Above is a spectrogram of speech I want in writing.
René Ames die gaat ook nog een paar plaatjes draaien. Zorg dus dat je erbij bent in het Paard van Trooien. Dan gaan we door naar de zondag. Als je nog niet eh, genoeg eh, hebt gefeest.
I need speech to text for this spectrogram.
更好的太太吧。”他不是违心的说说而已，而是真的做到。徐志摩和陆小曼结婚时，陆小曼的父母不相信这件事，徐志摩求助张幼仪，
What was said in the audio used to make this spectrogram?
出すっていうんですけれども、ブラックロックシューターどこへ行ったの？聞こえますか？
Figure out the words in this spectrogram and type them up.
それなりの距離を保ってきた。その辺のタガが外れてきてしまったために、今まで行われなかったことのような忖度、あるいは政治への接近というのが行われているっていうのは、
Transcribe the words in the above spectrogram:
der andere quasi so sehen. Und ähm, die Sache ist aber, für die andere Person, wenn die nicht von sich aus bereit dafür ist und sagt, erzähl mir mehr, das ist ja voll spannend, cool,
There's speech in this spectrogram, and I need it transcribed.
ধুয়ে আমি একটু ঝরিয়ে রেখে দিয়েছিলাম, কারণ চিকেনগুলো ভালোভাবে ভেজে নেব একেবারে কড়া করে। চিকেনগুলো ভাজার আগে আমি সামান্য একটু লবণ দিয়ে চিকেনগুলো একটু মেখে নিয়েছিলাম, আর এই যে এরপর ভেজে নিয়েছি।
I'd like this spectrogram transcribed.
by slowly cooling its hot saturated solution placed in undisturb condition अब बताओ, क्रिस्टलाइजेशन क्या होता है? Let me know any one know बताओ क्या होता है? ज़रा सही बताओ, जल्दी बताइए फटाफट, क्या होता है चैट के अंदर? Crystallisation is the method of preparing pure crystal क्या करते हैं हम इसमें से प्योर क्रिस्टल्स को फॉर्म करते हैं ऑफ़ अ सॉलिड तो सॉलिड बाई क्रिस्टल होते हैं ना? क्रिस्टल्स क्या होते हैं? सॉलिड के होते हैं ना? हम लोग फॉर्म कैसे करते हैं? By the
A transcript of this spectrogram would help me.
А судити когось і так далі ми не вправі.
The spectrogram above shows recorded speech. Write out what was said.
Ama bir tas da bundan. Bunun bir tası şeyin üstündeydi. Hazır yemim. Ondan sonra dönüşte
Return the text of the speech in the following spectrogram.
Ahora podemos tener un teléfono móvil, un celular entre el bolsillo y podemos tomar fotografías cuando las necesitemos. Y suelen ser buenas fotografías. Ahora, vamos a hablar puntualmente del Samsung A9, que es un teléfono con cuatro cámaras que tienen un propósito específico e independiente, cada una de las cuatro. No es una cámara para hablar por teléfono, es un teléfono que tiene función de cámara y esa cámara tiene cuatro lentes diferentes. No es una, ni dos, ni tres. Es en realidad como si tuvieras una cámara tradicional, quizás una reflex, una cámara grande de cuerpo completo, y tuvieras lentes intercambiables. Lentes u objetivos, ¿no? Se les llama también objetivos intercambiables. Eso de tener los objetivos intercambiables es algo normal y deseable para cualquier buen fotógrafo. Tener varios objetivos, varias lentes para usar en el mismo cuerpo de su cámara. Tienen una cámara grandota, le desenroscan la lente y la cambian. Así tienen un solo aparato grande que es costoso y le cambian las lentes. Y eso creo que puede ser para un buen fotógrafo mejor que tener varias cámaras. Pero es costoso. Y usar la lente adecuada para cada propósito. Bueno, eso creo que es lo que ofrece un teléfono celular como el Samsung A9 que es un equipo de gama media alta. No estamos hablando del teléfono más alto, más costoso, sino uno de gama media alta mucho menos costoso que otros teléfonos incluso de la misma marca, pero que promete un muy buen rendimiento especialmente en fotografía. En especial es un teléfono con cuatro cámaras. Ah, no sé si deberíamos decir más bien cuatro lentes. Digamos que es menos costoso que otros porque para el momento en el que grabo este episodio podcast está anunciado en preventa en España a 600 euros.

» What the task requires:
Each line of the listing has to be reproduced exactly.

» Expected answer:
Above is a spectrogram of speech I want in writing.
René Ames die gaat ook nog een paar plaatjes draaien. Zorg dus dat je erbij bent in het Paard van Trooien. Dan gaan we door naar de zondag. Als je nog niet eh, genoeg eh, hebt gefeest.
I need speech to text for this spectrogram.
更好的太太吧。”他不是违心的说说而已，而是真的做到。徐志摩和陆小曼结婚时，陆小曼的父母不相信这件事，徐志摩求助张幼仪，
What was said in the audio used to make this spectrogram?
出すっていうんですけれども、ブラックロックシューターどこへ行ったの？聞こえますか？
Figure out the words in this spectrogram and type them up.
それなりの距離を保ってきた。その辺のタガが外れてきてしまったために、今まで行われなかったことのような忖度、あるいは政治への接近というのが行われているっていうのは、
Transcribe the words in the above spectrogram:
der andere quasi so sehen. Und ähm, die Sache ist aber, für die andere Person, wenn die nicht von sich aus bereit dafür ist und sagt, erzähl mir mehr, das ist ja voll spannend, cool,
There's speech in this spectrogram, and I need it transcribed.
ধুয়ে আমি একটু ঝরিয়ে রেখে দিয়েছিলাম, কারণ চিকেনগুলো ভালোভাবে ভেজে নেব একেবারে কড়া করে। চিকেনগুলো ভাজার আগে আমি সামান্য একটু লবণ দিয়ে চিকেনগুলো একটু মেখে নিয়েছিলাম, আর এই যে এরপর ভেজে নিয়েছি।
I'd like this spectrogram transcribed.
by slowly cooling its hot saturated solution placed in undisturb condition अब बताओ, क्रिस्टलाइजेशन क्या होता है? Let me know any one know बताओ क्या होता है? ज़रा सही बताओ, जल्दी बताइए फटाफट, क्या होता है चैट के अंदर? Crystallisation is the method of preparing pure crystal क्या करते हैं हम इसमें से प्योर क्रिस्टल्स को फॉर्म करते हैं ऑफ़ अ सॉलिड तो सॉलिड बाई क्रिस्टल होते हैं ना? क्रिस्टल्स क्या होते हैं? सॉलिड के होते हैं ना? हम लोग फॉर्म कैसे करते हैं? By the
A transcript of this spectrogram would help me.
А судити когось і так далі ми не вправі.
The spectrogram above shows recorded speech. Write out what was said.
Ama bir tas da bundan. Bunun bir tası şeyin üstündeydi. Hazır yemim. Ondan sonra dönüşte
Return the text of the speech in the following spectrogram.
Ahora podemos tener un teléfono móvil, un celular entre el bolsillo y podemos tomar fotografías cuando las necesitemos. Y suelen ser buenas fotografías. Ahora, vamos a hablar puntualmente del Samsung A9, que es un teléfono con cuatro cámaras que tienen un propósito específico e independiente, cada una de las cuatro. No es una cámara para hablar por teléfono, es un teléfono que tiene función de cámara y esa cámara tiene cuatro lentes diferentes. No es una, ni dos, ni tres. Es en realidad como si tuvieras una cámara tradicional, quizás una reflex, una cámara grande de cuerpo completo, y tuvieras lentes intercambiables. Lentes u objetivos, ¿no? Se les llama también objetivos intercambiables. Eso de tener los objetivos intercambiables es algo normal y deseable para cualquier buen fotógrafo. Tener varios objetivos, varias lentes para usar en el mismo cuerpo de su cámara. Tienen una cámara grandota, le desenroscan la lente y la cambian. Así tienen un solo aparato grande que es costoso y le cambian las lentes. Y eso creo que puede ser para un buen fotógrafo mejor que tener varias cámaras. Pero es costoso. Y usar la lente adecuada para cada propósito. Bueno, eso creo que es lo que ofrece un teléfono celular como el Samsung A9 que es un equipo de gama media alta. No estamos hablando del teléfono más alto, más costoso, sino uno de gama media alta mucho menos costoso que otros teléfonos incluso de la misma marca, pero que promete un muy buen rendimiento especialmente en fotografía. En especial es un teléfono con cuatro cámaras. Ah, no sé si deberíamos decir más bien cuatro lentes. Digamos que es menos costoso que otros porque para el momento en el que grabo este episodio podcast está anunciado en preventa en España a 600 euros.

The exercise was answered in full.